▶ **WORK REQUEST**: Set down the entries that follow exactly as written, leaving out any images.

★ ★ ★

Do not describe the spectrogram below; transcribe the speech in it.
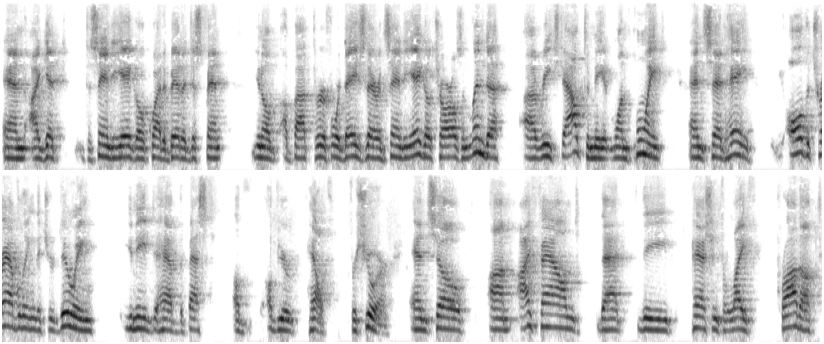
and I get to San Diego quite a bit. I just spent you know, about three or four days there in San Diego, Charles and Linda uh, reached out to me at one point and said, Hey, all the traveling that you're doing, you need to have the best of, of your health for sure. And so um, I found that the Passion for Life product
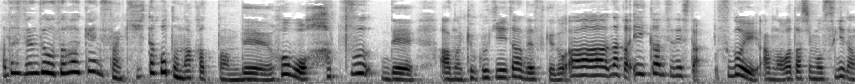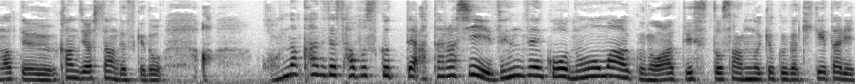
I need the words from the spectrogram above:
私全然小沢健二さん聞いたことなかったんでほぼ初であの曲聴いたんですけどあーなんかいい感じでした。すごいあの私も好きだなっていう感じはしたんですけどあこんな感じでサブスクって新しい全然こうノーマークのアーティストさんの曲が聴けたり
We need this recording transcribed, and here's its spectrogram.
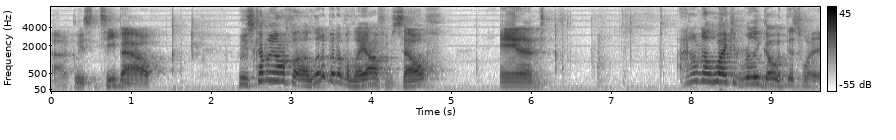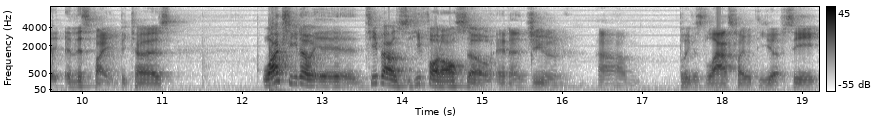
uh, Gleison Tibau, who's coming off a little bit of a layoff himself, and I don't know who I can really go with this one in this fight because, well, actually, you know, Tibau's he fought also in a June, um, I believe his last fight with the UFC.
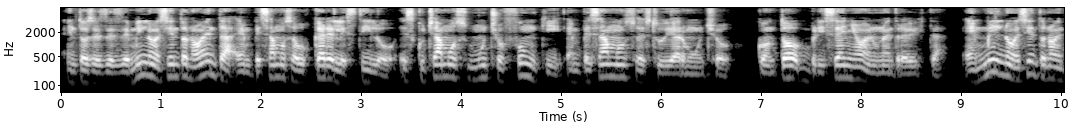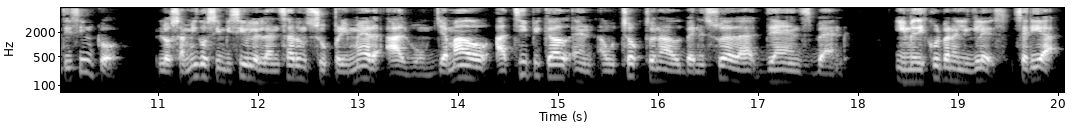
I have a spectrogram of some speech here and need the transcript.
Entonces desde 1990 empezamos a buscar el estilo, escuchamos mucho funky, empezamos a estudiar mucho, contó Briseño en una entrevista. En 1995, los Amigos Invisibles lanzaron su primer álbum llamado Atypical and Autochthonal Venezuela Dance Band. Y me disculpan el inglés, sería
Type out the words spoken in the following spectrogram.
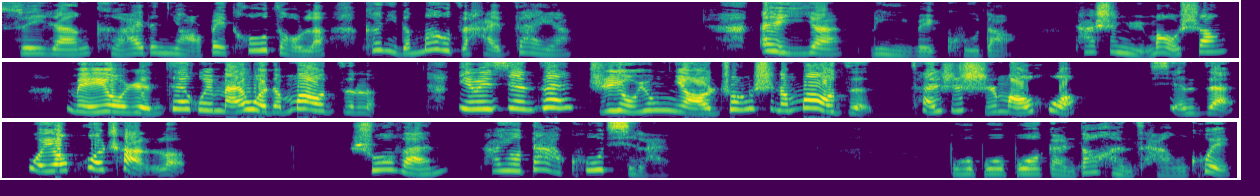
虽然可爱的鸟被偷走了，可你的帽子还在呀！哎呀，另一位哭道：“她是女帽商，没有人再会买我的帽子了，因为现在只有用鸟装饰的帽子才是时髦货。现在我要破产了。”说完，他又大哭起来。波波波感到很惭愧。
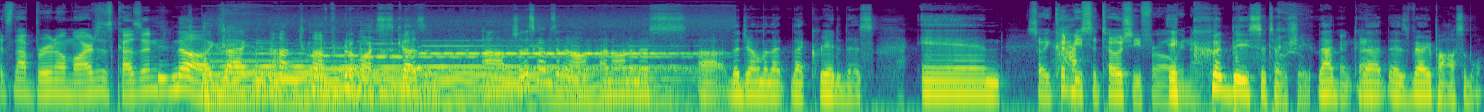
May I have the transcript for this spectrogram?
it's not Bruno Mars's cousin. No, exactly. Not, not Bruno Mars's cousin. Um, so this guy was an anonymous, uh, the gentleman that, that created this. And So he could be Satoshi for all we it know. could be Satoshi. That Okay. that is very possible.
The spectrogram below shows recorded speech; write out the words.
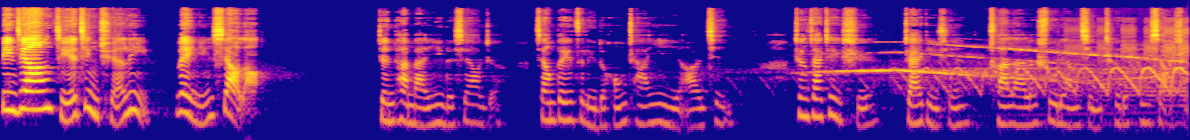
并将竭尽全力为您效劳。侦探满意的笑着，将杯子里的红茶一饮而尽。正在这时，宅邸前传来了数辆警车的呼啸声。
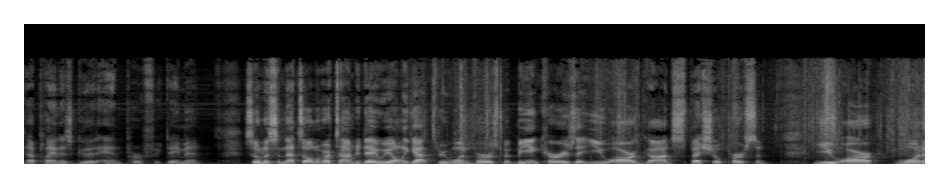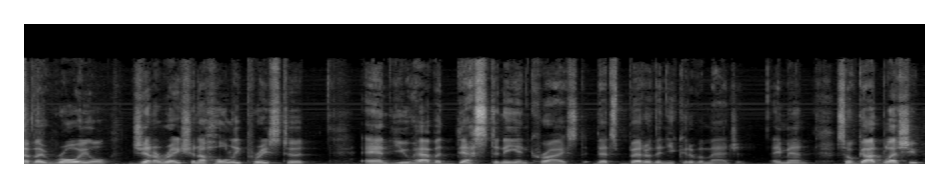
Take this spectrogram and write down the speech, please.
That plan is good and perfect. Amen. So, listen, that's all of our time today. We only got through one verse, but be encouraged that you are God's special person. You are one of a royal generation, a holy priesthood, and you have a destiny in Christ that's better than you could have imagined. Amen. So, God bless you.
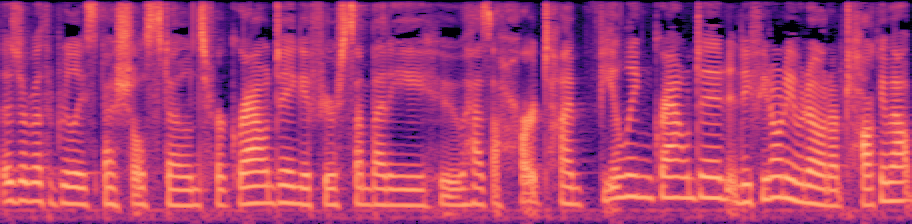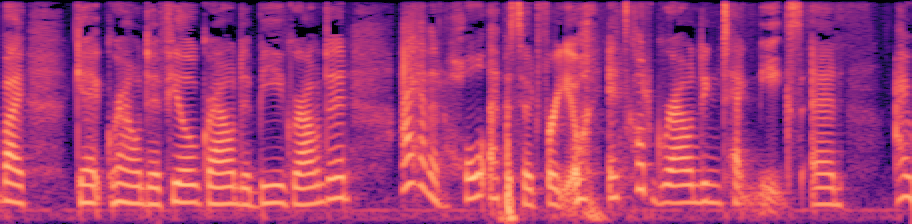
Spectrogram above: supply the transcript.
Those are both really special stones for grounding if you're somebody who has a hard time feeling grounded. And if you don't even know what I'm talking about by get grounded, feel grounded, be grounded, I have a whole episode for you. It's called Grounding Techniques. And I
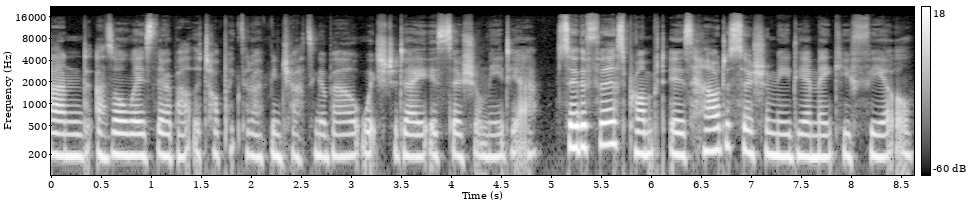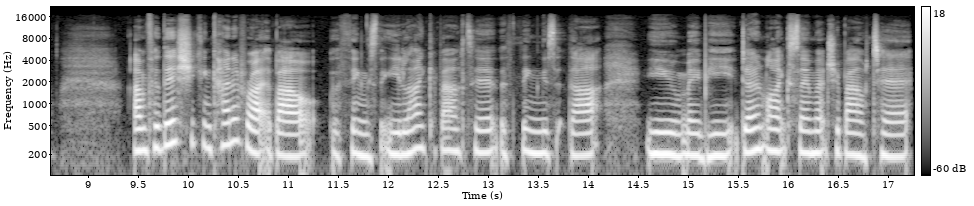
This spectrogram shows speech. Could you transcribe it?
And as always, they're about the topic that I've been chatting about, which today is social media. So the first prompt is How does social media make you feel? And for this, you can kind of write about the things that you like about it, the things that you maybe don't like so much about it,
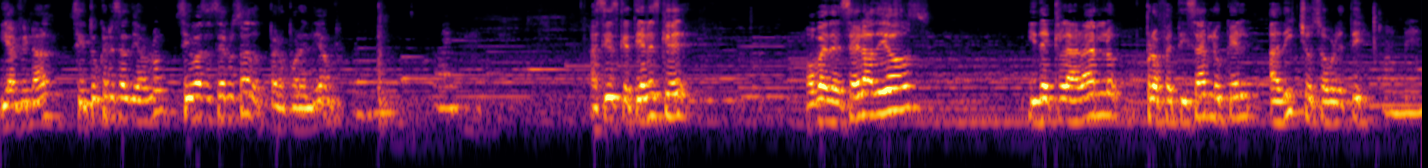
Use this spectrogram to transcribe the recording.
Y al final, si tú crees al diablo, sí vas a ser usado, pero por el diablo. Así es que tienes que obedecer a Dios y declararlo, profetizar lo que Él ha dicho sobre ti. Amén.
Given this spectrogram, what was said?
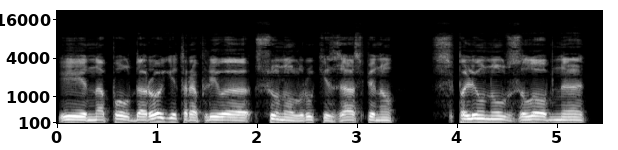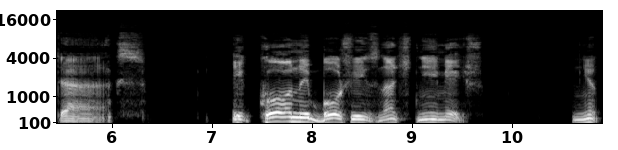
и на полдороги торопливо сунул руки за спину, сплюнул злобно «Такс». «Иконы Божьей, значит, не имеешь?» «Нет».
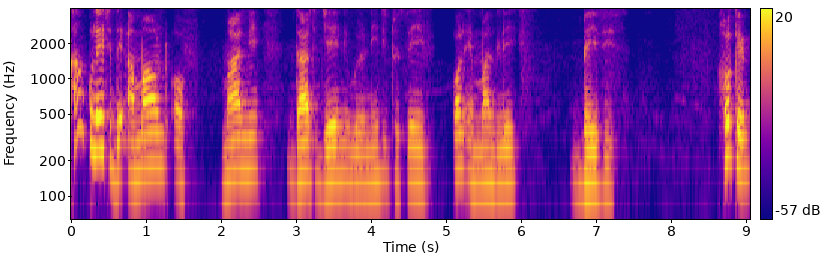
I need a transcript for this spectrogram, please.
calculate the amount of money that jane will need to save on a monthly basis Okay,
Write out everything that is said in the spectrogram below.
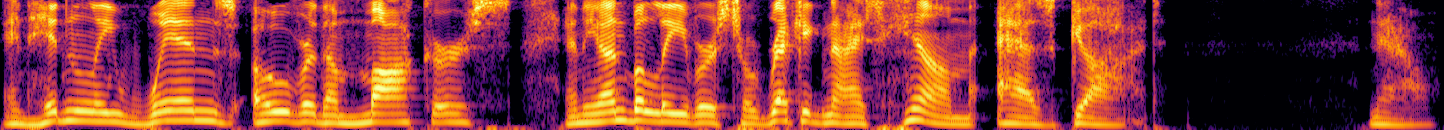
and hiddenly wins over the mockers and the unbelievers to recognize him as God. Now,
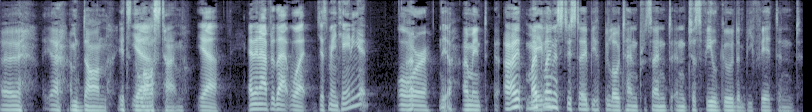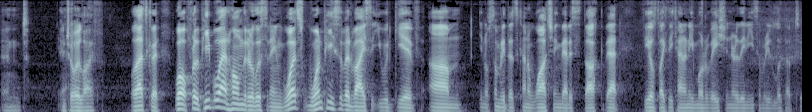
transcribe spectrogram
uh, yeah, I'm done. It's the Yeah. last time. Yeah. And then after that, what? Just maintaining it, or Yeah, I mean, I my Maybe. plan is to stay be, below 10% and just feel good and be fit and, and enjoy life. Well, that's good. Well, for the people at home that are listening, what's one piece of advice that you would give? Um, you know, somebody that's kind of watching that is stuck, that feels like they kind of need motivation or they need somebody to look up to.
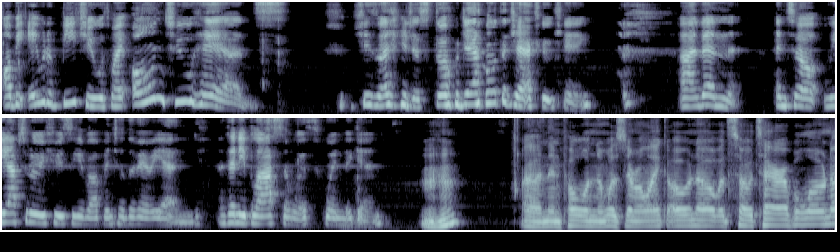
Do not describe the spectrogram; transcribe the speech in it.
I'll be able to beat you with my own two hands. She's ready to just throw down with the Jakku King. and then, until, we absolutely refuse to give up until the very end. And then he blasts him with wind again. Mm-hmm. Uh, and then Pollun and Wisdom are like, "Oh no, it's so terrible! Oh no!"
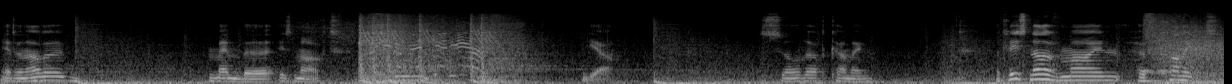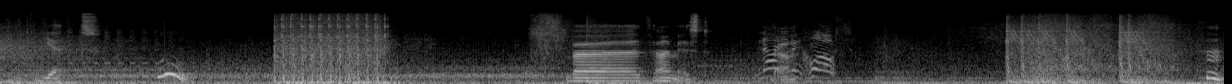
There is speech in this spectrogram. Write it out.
Yet another member is marked. Yeah. Saw that coming. At least none of mine have panicked yet. Woo! But I missed. Not Yeah. even close. Hmm.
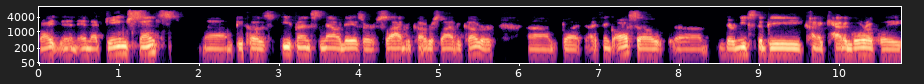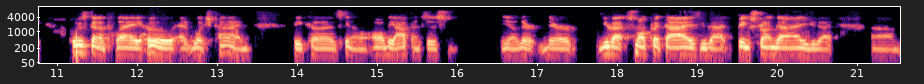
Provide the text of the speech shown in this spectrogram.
right, and, and that game sense, uh, because defense nowadays are slide, recover, slide, recover. Uh, but I think also uh, there needs to be kind of categorically who's going to play who at which time, because you know all the offenses, you know they're they're you got small quick guys, you got big strong guys, you got um,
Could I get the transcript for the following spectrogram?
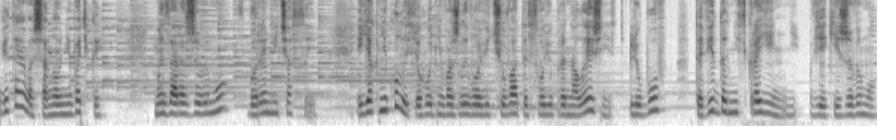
Вітаю вас, шановні батьки! Ми зараз живемо в буремні часи, і як ніколи сьогодні важливо відчувати свою приналежність, любов та відданість країні, в якій живемо.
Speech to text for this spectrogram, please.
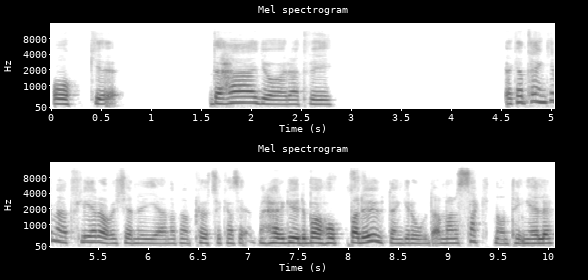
Och eh, det här gör att vi jag kan tänka mig att flera av er känner igen att man plötsligt kan säga, men herregud, det bara hoppade ut en groda, man har sagt någonting. Eller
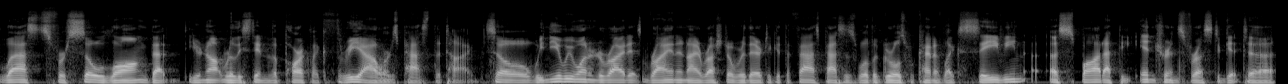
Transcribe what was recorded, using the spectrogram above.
lasts for so long that you're not really staying in the park like three hours past the time. So we knew we wanted to ride it. Ryan and I rushed over there to get the fast passes while the girls were kind of like saving a spot at the entrance for us to get to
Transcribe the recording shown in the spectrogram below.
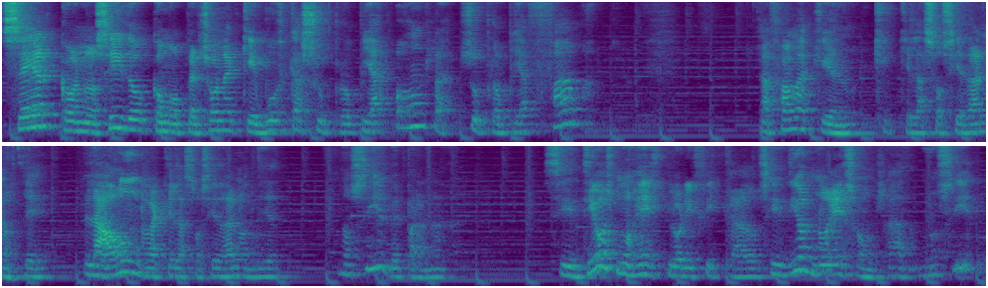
ser conocido como persona que busca su propia honra, su propia fama. La fama que, la sociedad nos dé, la honra que la sociedad nos dé, no sirve para nada. Si Dios no es glorificado, si Dios no es honrado, no sirve.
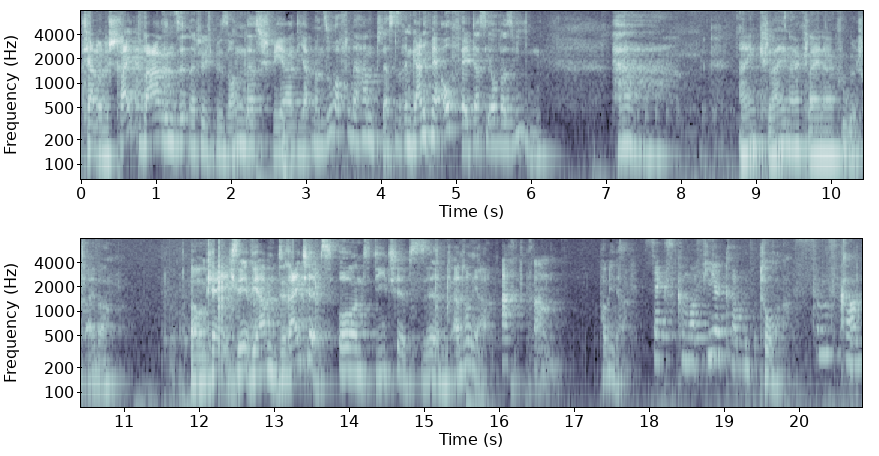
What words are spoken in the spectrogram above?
Tja, Leute, Schreibwaren sind natürlich besonders schwer. Die hat man so oft in der Hand, dass es einem gar nicht mehr auffällt, dass sie auch was wiegen. Ha. Ein kleiner, kleiner Kugelschreiber. Okay, ich sehe, wir haben drei Tipps. Und die Tipps sind Antonia, 8 Gramm. Paulina, 6,4 Gramm. Tora. 5 Gramm.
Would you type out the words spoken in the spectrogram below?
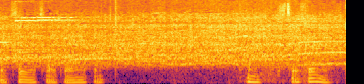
let's see what's not going to happen. Hmm, still filming. Oh.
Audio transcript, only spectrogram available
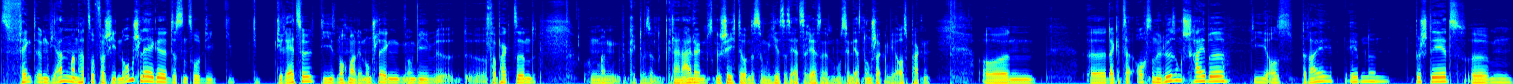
fängt irgendwie an, man hat so verschiedene Umschläge, das sind so die, die, die, Rätsel, die nochmal in Umschlägen irgendwie äh, verpackt sind. Und man kriegt so eine kleine Einleitungsgeschichte und das irgendwie, hier ist das erste Rätsel, man muss den ersten Umschlag irgendwie auspacken. Und äh, da gibt es halt auch so eine Lösungsscheibe, die aus drei Ebenen besteht. Ähm,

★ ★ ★

▶ **ANSWER SPACE**:
Do not describe the spectrogram below; transcribe the speech in it.
and I get to San Diego quite a bit. I just spent you know, about three or four days there in San Diego, Charles and Linda uh, reached out to me at one point and said, Hey, all the traveling that you're doing, you need to have the best of, of your health for sure. And so um, I found that the Passion for Life product
I need the words from the spectrogram above:
私全然小沢健二さん聞いたことなかったんでほぼ初であの曲聴いたんですけどあーなんかいい感じでした。すごいあの私も好きだなっていう感じはしたんですけどあこんな感じでサブスクって新しい全然こうノーマークのアーティストさんの曲が聴けたり
We need this recording transcribed, and here's its spectrogram.
uh, Gleison Tibau, who's coming off a little bit of a layoff himself, and I don't know who I can really go with this one in this fight because, well, actually, you know, Tibau's he fought also in a June, um, I believe his last fight with the UFC.
I have a spectrogram of some speech here and need the transcript.
Entonces desde 1990 empezamos a buscar el estilo, escuchamos mucho funky, empezamos a estudiar mucho, contó Briseño en una entrevista. En 1995, los Amigos Invisibles lanzaron su primer álbum llamado Atypical and Autochthonal Venezuela Dance Band. Y me disculpan el inglés, sería
Type out the words spoken in the following spectrogram.
虽然可爱的鸟被偷走了，可你的帽子还在呀！哎呀，另一位哭道：“她是女帽商，没有人再会买我的帽子了，因为现在只有用鸟装饰的帽子才是时髦货。现在我要破产了。”说完，他又大哭起来。波波波感到很惭愧。
May I have the transcript for this spectrogram?
it's not Bruno Mars's cousin. No, exactly. Not, not Bruno Mars's cousin. Um, so this guy was an anonymous, uh, the gentleman that, that created this. And So he could be Satoshi for all we it know. could be Satoshi. That Okay. that is very possible.
The spectrogram below shows recorded speech; write out the words.
并将竭尽全力为您效劳。侦探满意的笑着，将杯子里的红茶一饮而尽。正在这时，宅邸前传来了数辆警车的呼啸声。
Take this spectrogram and write down the speech, please.
That plan is good and perfect. Amen. So, listen, that's all of our time today. We only got through one verse, but be encouraged that you are God's special person. You are one of a royal generation, a holy priesthood, and you have a destiny in Christ that's better than you could have imagined. Amen. So, God bless you.
Spectrogram above: supply the transcript.
Those are both really special stones for grounding if you're somebody who has a hard time feeling grounded. And if you don't even know what I'm talking about by get grounded, feel grounded, be grounded, I have a whole episode for you. It's called Grounding Techniques. And I
This spectrogram shows speech. Could you transcribe it?
And as always, they're about the topic that I've been chatting about, which today is social media. So the first prompt is How does social media make you feel? And for this, you can kind of write about the things that you like about it, the things that you maybe don't like so much about it,
Use this spectrogram to transcribe the recording.
Y al final, si tú crees al diablo, sí vas a ser usado, pero por el diablo. Así es que tienes que obedecer a Dios y declararlo, profetizar lo que Él ha dicho sobre ti. Amén.
Given this spectrogram, what was said?
и на полдороги торопливо сунул руки за спину, сплюнул злобно «Такс». «Иконы Божьей, значит, не имеешь?» «Нет».
I need a transcript for this spectrogram, please.
calculate the amount of money that jane will need to save on a monthly basis Okay,
Write out everything that is said in the spectrogram below.
and hiddenly wins over the mockers and the unbelievers to recognize him as God. Now,
transcribe spectrogram
uh, yeah, I'm done. It's the Yeah. last time. Yeah. And then after that, what? Just maintaining it, or Yeah, I mean, I my Maybe. plan is to stay be, below 10% and just feel good and be fit and, and enjoy life. Well, that's good. Well, for the people at home that are listening, what's one piece of advice that you would give? Um, you know, somebody that's kind of watching that is stuck, that feels like they kind of need motivation or they need somebody to look up to.
Do not describe the spectrogram; transcribe the speech in it.
I'll be able to beat you with my own two hands. She's ready to just throw down with the Jakku King. and then, until, we absolutely refuse to give up until the very end. And then he blasts him with wind again. Mm-hmm. Uh, and then Pollun and Wisdom are like, "Oh no, it's so terrible! Oh no!"
There is speech in this spectrogram. Write it out.
Yet another member is marked. Yeah. Saw that coming. At least none of mine have panicked yet. Woo! But I missed. Not Yeah. even close. Hmm.
Provide the text of the speech shown in this spectrogram.
right, and, and that game sense, uh, because defense nowadays are slide, recover, slide, recover. Uh, but I think also uh, there needs to be kind of categorically who's going to play who at which time, because you know all the offenses, you know they're they're you got small quick guys, you got big strong guys, you got um,
Could I get the transcript for the following spectrogram?
Вітаю вас, шановні батьки! Ми зараз живемо в буремні часи, і як ніколи сьогодні важливо відчувати свою приналежність, любов та відданість країні, в якій живемо.
Speech to text for this spectrogram, please.
Och eh, det här gör att vi jag kan tänka mig att flera av er känner igen att man plötsligt kan säga, men herregud, det bara hoppade ut en groda, man har sagt någonting. Eller
Transcribe what was recorded, using the spectrogram above.
lasts for so long that you're not really staying in the park like three hours past the time. So we knew we wanted to ride it. Ryan and I rushed over there to get the fast passes while the girls were kind of like saving a spot at the entrance for us to get to
Transcribe the recording shown in the spectrogram below.
ser conocido como persona que busca su propia honra, su propia fama. La fama que, la sociedad nos dé, la honra que la sociedad nos dé, no sirve para nada. Si Dios no es glorificado, si Dios no es honrado, no sirve.
What words are spoken in the spectrogram above?
Tja, Leute, Schreibwaren sind natürlich besonders schwer. Die hat man so oft in der Hand, dass es einem gar nicht mehr auffällt, dass sie auch was wiegen. Ha. Ein kleiner, kleiner Kugelschreiber. Okay, ich sehe, wir haben drei Tipps. Und die Tipps sind Antonia, 8 Gramm. Paulina, 6,4 Gramm. Tora. 5 Gramm.
Would you type out the words spoken in the spectrogram below?
let's see what's not going to happen. Hmm, still filming. Oh.
Audio transcript, only spectrogram available
fängt irgendwie an, man hat so verschiedene Umschläge, das sind so die, die, die, Rätsel, die nochmal in Umschlägen irgendwie äh, verpackt sind. Und man kriegt so eine kleine Einleitungsgeschichte und das irgendwie, hier ist das erste Rätsel, man muss den ersten Umschlag irgendwie auspacken. Und äh, da gibt es halt auch so eine Lösungsscheibe, die aus drei Ebenen besteht. Ähm,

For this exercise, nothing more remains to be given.